Copy every record exactly, and keep the pictures out.

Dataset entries

○ ○ ○ ○ ○

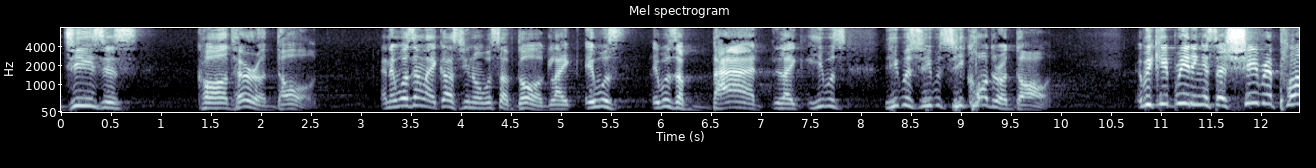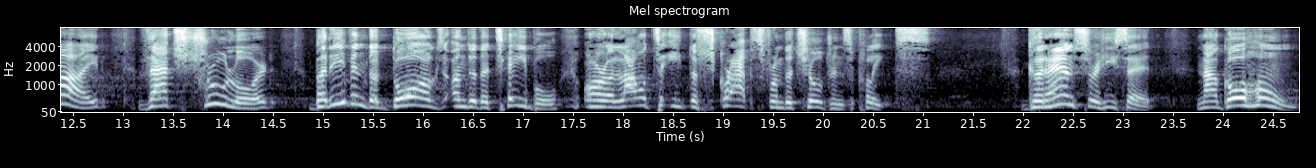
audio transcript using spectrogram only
Jesus called her a dog. And it wasn't like us, you know, what's up, dog? Like it was it was a bad, like he was he was he was he called her a dog. We keep reading, it says, She replied, That's true, Lord. But even the dogs under the table are allowed to eat the scraps from the children's plates. Good answer, he said. Now go home,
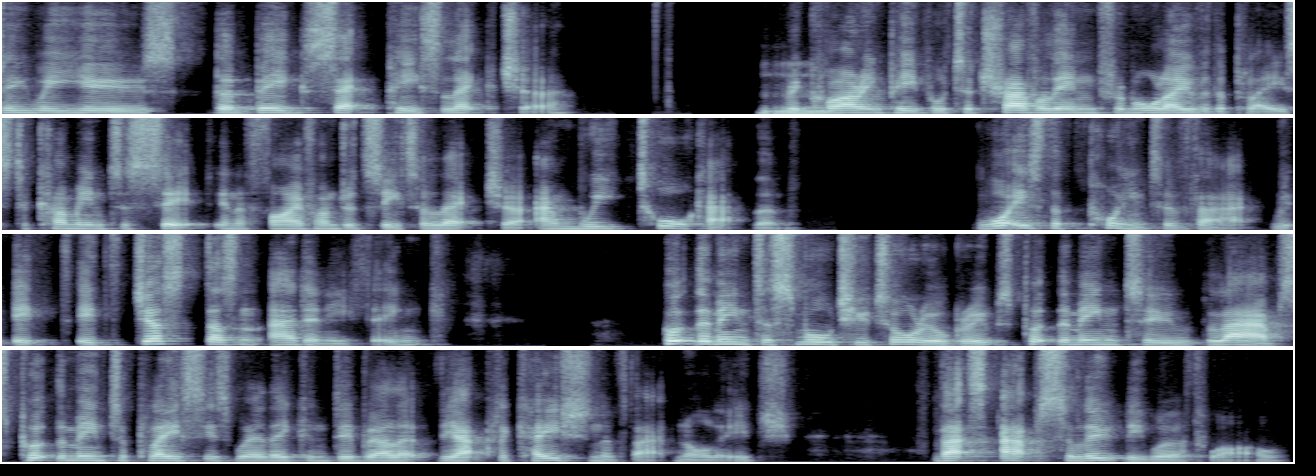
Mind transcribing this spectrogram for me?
do we use the big set piece lecture mm. requiring people to travel in from all over the place to come in to sit in a 500 seater lecture and we talk at them? What is the point of that? It, it just doesn't add anything put them into small tutorial groups, put them into labs, put them into places where they can develop the application of that knowledge. That's absolutely worthwhile.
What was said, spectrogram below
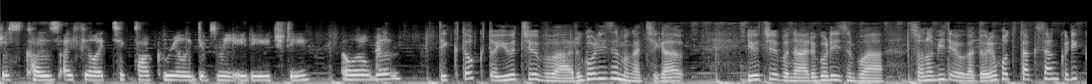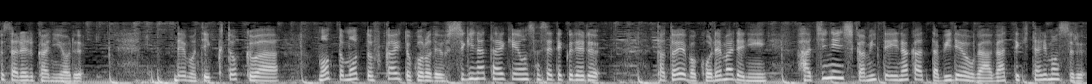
just because I feel like TikTok really gives me ADHD a little bit. TikTok と YouTube はアルゴリズムが違う。YouTube のアルゴリズムはそのビデオがどれほどたくさんクリックされるかによる。でも TikTok はもっともっと深いところで不思議な体験をさせてくれる。例えばこれまでに8人しか見ていなかったビデオが上がってきたりもする。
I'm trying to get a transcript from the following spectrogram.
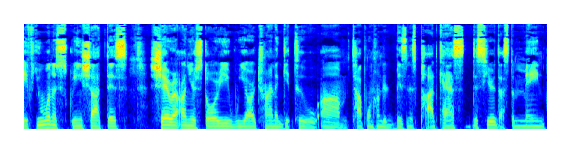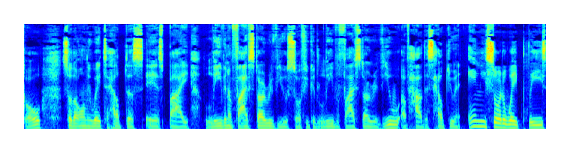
If you want to screenshot this, share it on your story. We are trying to get to um, top 100 business podcasts this year. That's the main goal. So the only way to help us is by leaving a five star review. So if you could leave a five star review of how this helped you in any sort of way, please.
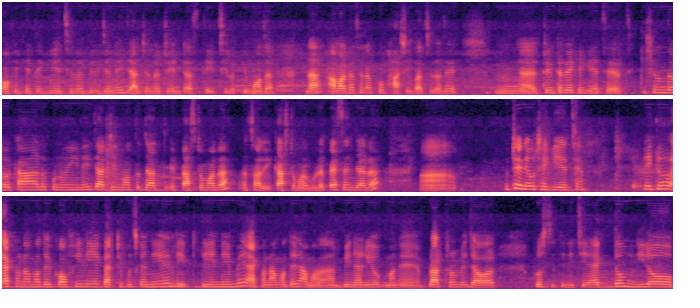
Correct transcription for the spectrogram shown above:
কফি খেতে গিয়েছিল দুইজনেই, যার জন্য ট্রেনটা স্থির ছিল। কি মজা, না? আমার কাছে না খুব হাসি পাচ্ছিল যে ট্রেনটা রেখে গিয়েছে। কি সুন্দর কারও কোনো ই নেই, যার মতো যার কাস্টমাররা সরি কাস্টমার বলে প্যাসেঞ্জাররা ট্রেনে উঠে গিয়েছে। এই তো এখন আমাদের কফি নিয়ে গাঠি ফুচকা নিয়ে লিফট দিয়ে নেমে, এখন আমাদের আমার বিনারীয় মানে প্ল্যাটফর্মে যাওয়ার প্রস্তুতি নিচ্ছি। একদম নীরব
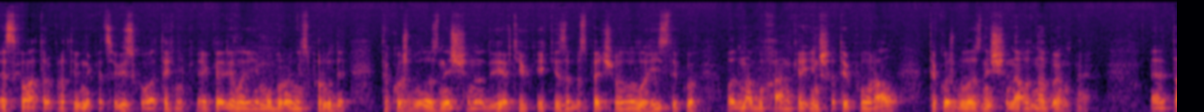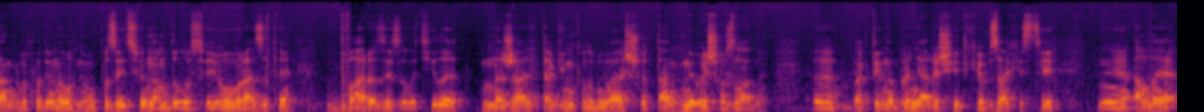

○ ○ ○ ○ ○

**ANSWER BELOW:**
audio transcript using spectrogram only
Jesus called her a dog. And it wasn't like us, you know, what's up, dog? Like it was it was a bad, like he was he was he was he called her a dog. We keep reading, it says, She replied, That's true, Lord. But even the dogs under the table are allowed to eat the scraps from the children's plates. Good answer, he said. Now go home,
Mind transcribing this spectrogram for me?
do we use the big set piece lecture mm. requiring people to travel in from all over the place to come in to sit in a 500 seater lecture and we talk at them? What is the point of that? It, it just doesn't add anything put them into small tutorial groups, put them into labs, put them into places where they can develop the application of that knowledge. That's absolutely worthwhile.
What was said, spectrogram below
just because I feel like TikTok really gives me ADHD a little bit. TikTok と YouTube はアルゴリズムが違う。YouTube のアルゴリズムはそのビデオがどれほどたくさんクリックされるかによる。でも TikTok はもっともっと深いところで不思議な体験をさせてくれる。例えばこれまでに8人しか見ていなかったビデオが上がってきたりもする。
I'm trying to get a transcript from the following spectrogram.
If you want to screenshot this, share it on your story. We are trying to get to um, top 100 business podcasts this year. That's the main goal. So the only way to help us is by leaving a five star review. So if you could leave a five star review of how this helped you in any sort of way, please.
Correct transcription for the spectrogram shown above:
কফি খেতে গিয়েছিল দুইজনেই, যার জন্য ট্রেনটা স্থির ছিল। কি মজা, না? আমার কাছে না খুব হাসি পাচ্ছিল যে ট্রেনটা রেখে গিয়েছে। কি সুন্দর কারও কোনো ই নেই, যার মতো যার কাস্টমাররা সরি কাস্টমার বলে প্যাসেঞ্জাররা ট্রেনে উঠে গিয়েছে। এই তো এখন আমাদের কফি নিয়ে গাঠি ফুচকা নিয়ে লিফট দিয়ে নেমে, এখন আমাদের আমার বিনারীয় মানে প্ল্যাটফর্মে যাওয়ার প্রস্তুতি নিচ্ছি। একদম নীরব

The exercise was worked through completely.